Academic Profile : Faculty

Assoc Prof Kwan Sze Pui Uganda.jpeg picture
Assoc Prof Kwan Sze Pui Uganda
Associate Professor, School of Humanities
Director, Master of Arts in Translation and Interpretation (MTI) Programme, School of Humanities (SoH)
Uganda Kwan is Associate Professor at the School of Humanities and Director of the Master of Arts in Translation and Interpretation Programme at Nanyang Technological University. She also serves as an elected Senate Member at NTU, and as Co-Chair of the Ethics Review Committee at the School of Humanities.

Uganda received her PhD from the School of Oriental and African Studies at the University of London in 2007. Having been awarded Monbukagakushō (Japanese government) scholarship in 2002, she was a research student at Tokyo University, where she also served as a Project Associate Professor in 2009. The experience of studying in Japan defined the research outlook for her future academic pursuits.

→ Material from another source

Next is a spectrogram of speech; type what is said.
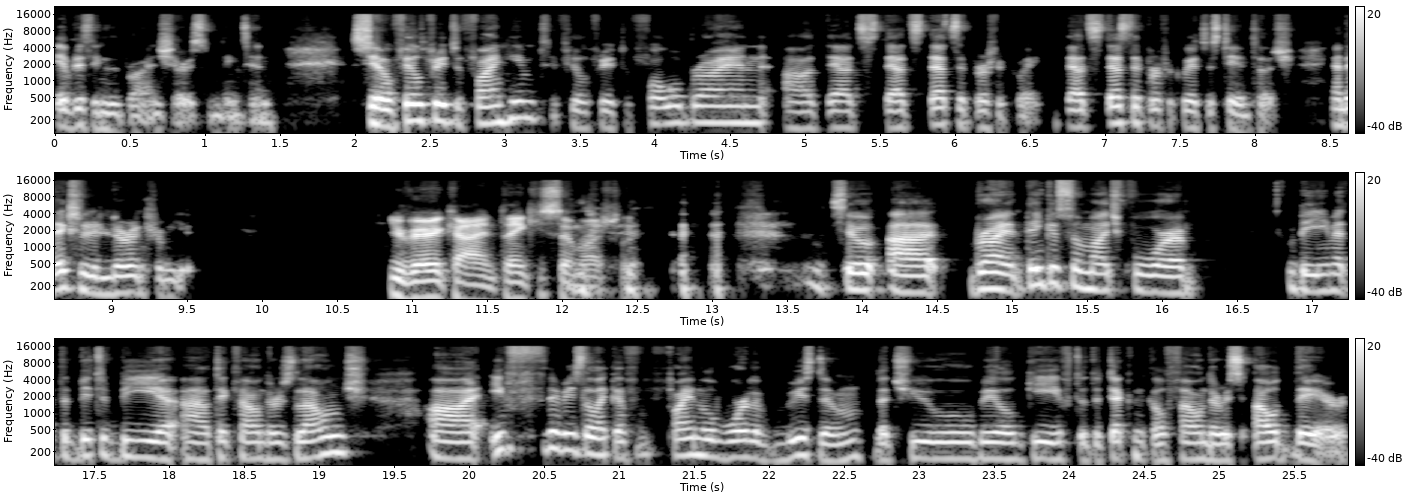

With generous support from mentors and respected colleagues, she has received honorary, affiliated and visiting appointments at University College London (2010), Harvard University (2013), Princeton University (2017) and Cambridge University (2018). At present, she is the Principal Investigator in altogether 19 projects. Funding agencies for her recent projects include the Sumitomo Foundation (Japan), Hong Kong Arts and Development Council (HKADC), Singapore Centre for Chinese Language (SCCC), Needham Research Institute (Cambridge University), the Rare Book School at the University of California Los Angeles (UCLA) and the Ministry of Education (MOE), Singapore.

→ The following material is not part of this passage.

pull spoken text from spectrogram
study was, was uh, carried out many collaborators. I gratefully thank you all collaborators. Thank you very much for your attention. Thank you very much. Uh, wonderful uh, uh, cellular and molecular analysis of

Her main research in translation studies is focused on Asian translation history. Her latest publication is a 61-page paper on a new translation of Euclid’s The Element in 1850 China, and a forthcoming paper entitled “Misnomer or Mistranslation? A ‘mathematical coincidence’ by E.T.R. Moncrieff (1824-1857) and Alexander Wylie (1815-1887) in 1850s China”, in Journal of Chinese Philosophy Special Issue “The Translation of Culture – The Culture of Translation”, 2022.

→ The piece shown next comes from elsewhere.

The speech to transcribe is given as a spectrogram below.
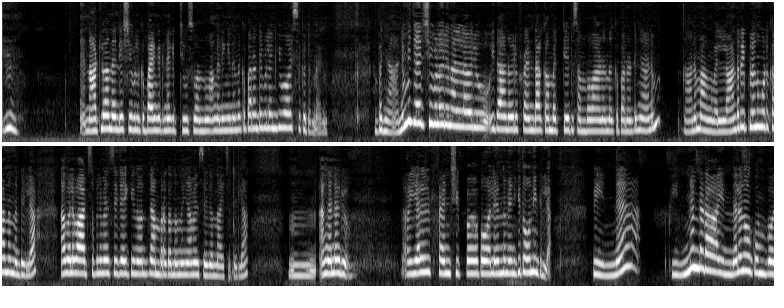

She also serves on the editorial board of several journals, including the Sungkyun Journal of East Asian Studies (SJEAS) published by Duke University Press.

Uganda is currently supervising three PhD students at the School of Humanities (NTU), Interdisciplinary Graduate Programme (SoH and Engineering School) and University College London (UCL).

Translation Studies Chinese Translation History; Literary translation Comparative Modern Sino-Japanese Literature British Sinology in the 19th Century Hong Kong Literature

 
  • Learning Chinese XYZ(Xing Yin Zi 形音字)through Technical Method: Chinese Characters and Ideograph in Print and Picture (1800-1875)
  • Smart Nation and Knowledge Societies : Chinese Heritage, Translation and Digital Libraries
Awards
2019 - Book Prize, 15th Hong Kong Biennial Awards for Chinese Literature. Hong Kong SAR Government
2018 - Scholarship. Needham Research Institute, Cambridge University
2015 - Scholarship. California Rare Book School at UCLA, UCLA
2010-2 - Shortlisted, The Barwis Holliday Award, Royal Asiatic Society
2002-2004 - Japan Government (Monbukagakusho) Scholarship
 
Fellowships & Other Recognition
2018. Visiting Fellow. Cambridge University.
2017. Visiting Professor, Princeton University
2014. Visiting Fellow. Harvard University.
2009. Project Associate Professor, University of Tokyo.
 
Courses Taught
Translation HIstory, Translation Theories, Translation and Modern China
Book Culture and HIstory, Hong Kong Literature and Culture
 
Supervision of PhD Students
李佳奇 Li Jiaqi. (2020) - 译言与易文:晚清驻英日记的中西文化翻译 = Translating as rewriting : Cultural translation of Chinese envoy diaries in late imperial China.

Pu Chun (2018) - 晚清民初文学语境下的“法国大革命”观念译介 :以王韬、梁启超、曾朴为考察中心 (1890-1912) = Translating the concept of “French Revolution” in the literary context from the late Qing to early republican China : based on the works by Wang Tao, Liang Qichao and Zeng Pu (1890-1912)

Long Chao (2018) - Writing Hong Kong Sinophonicity : History, gender and ethnicity in Hong Kong fiction